* PROBLEM TO SOLVE
Can you print the data exactly and leave out each image?

-------- TASK INPUTS --------

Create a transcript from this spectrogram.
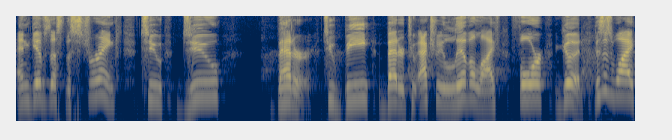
and gives us the strength to do better, to be better, to actually live a life for good. This is why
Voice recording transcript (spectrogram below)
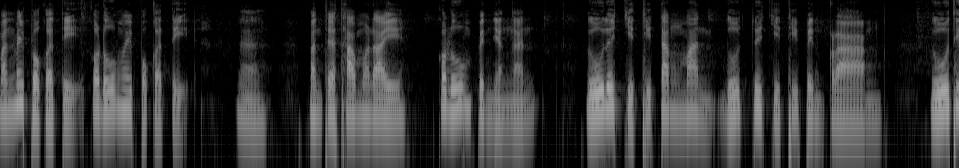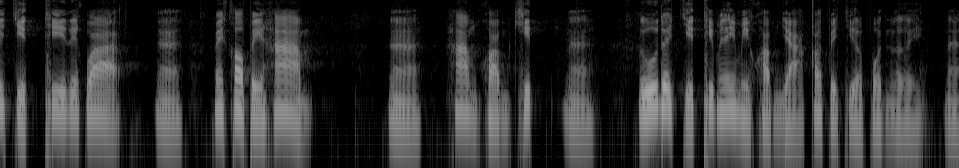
มันไม่ปกติก็รู้ไม่ปกติอ่ามันจะทำอะไรก็รู้มันเป็นอย่างนั้น รู้ด้วยจิตที่ตั้งมั่น รู้ด้วยจิตที่เป็นกลาง รู้ที่จิตที่เรียกว่านะไม่เข้าไปห้ามนะ ห้ามความคิดนะรู้ด้วยจิตที่ไม่ได้มีความอยากเข้าไปเจือปนเลยนะ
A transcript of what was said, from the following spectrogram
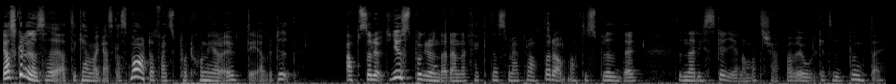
Jag skulle nog säga att det kan vara ganska smart att faktiskt portionera ut det över tid. Absolut, just på grund av den effekten som jag pratade om, att du sprider dina risker genom att köpa vid olika tidpunkter.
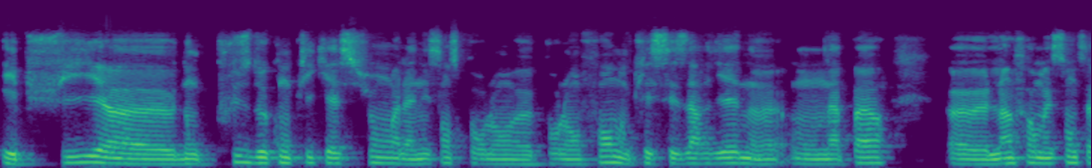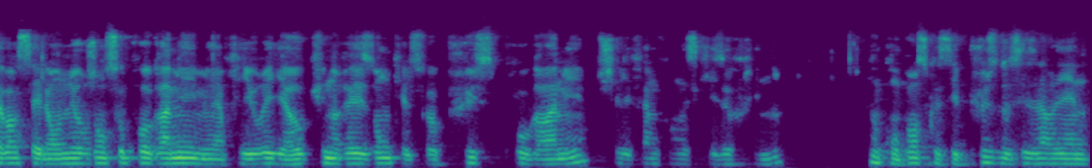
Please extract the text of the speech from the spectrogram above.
Et puis, euh, donc plus de complications à la naissance pour l'enfant. Donc les césariennes, on n'a pas euh, l'information de savoir si elle est en urgence ou programmée, mais a priori, il n'y a aucune raison qu'elle soit plus programmée chez les femmes qui ont des schizophrénie. Donc, on pense que c'est plus de césariennes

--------

* RESULT OF THE EXERCISE
Create a transcript from this spectrogram.
and gives us the strength to do better, to be better, to actually live a life for good. This is why
Voice recording transcript (spectrogram below)
มันไม่ปกติก็รู้ไม่ปกติอ่ามันจะทำอะไรก็รู้มันเป็นอย่างนั้น รู้ด้วยจิตที่ตั้งมั่น รู้ด้วยจิตที่เป็นกลาง รู้ที่จิตที่เรียกว่านะไม่เข้าไปห้ามนะ ห้ามความคิดนะรู้ด้วยจิตที่ไม่ได้มีความอยากเข้าไปเจือปนเลยนะ
A transcript of what was said, from the following spectrogram
Jag skulle nog säga att det kan vara ganska smart att faktiskt portionera ut det över tid. Absolut, just på grund av den effekten som jag pratade om, att du sprider dina risker genom att köpa vid olika tidpunkter.
Please extract the text of the speech from the spectrogram above.
Et puis, euh, donc plus de complications à la naissance pour l'enfant. Donc les césariennes, on n'a pas euh, l'information de savoir si elle est en urgence ou programmée, mais a priori, il n'y a aucune raison qu'elle soit plus programmée chez les femmes qui ont des schizophrénie. Donc, on pense que c'est plus de césariennes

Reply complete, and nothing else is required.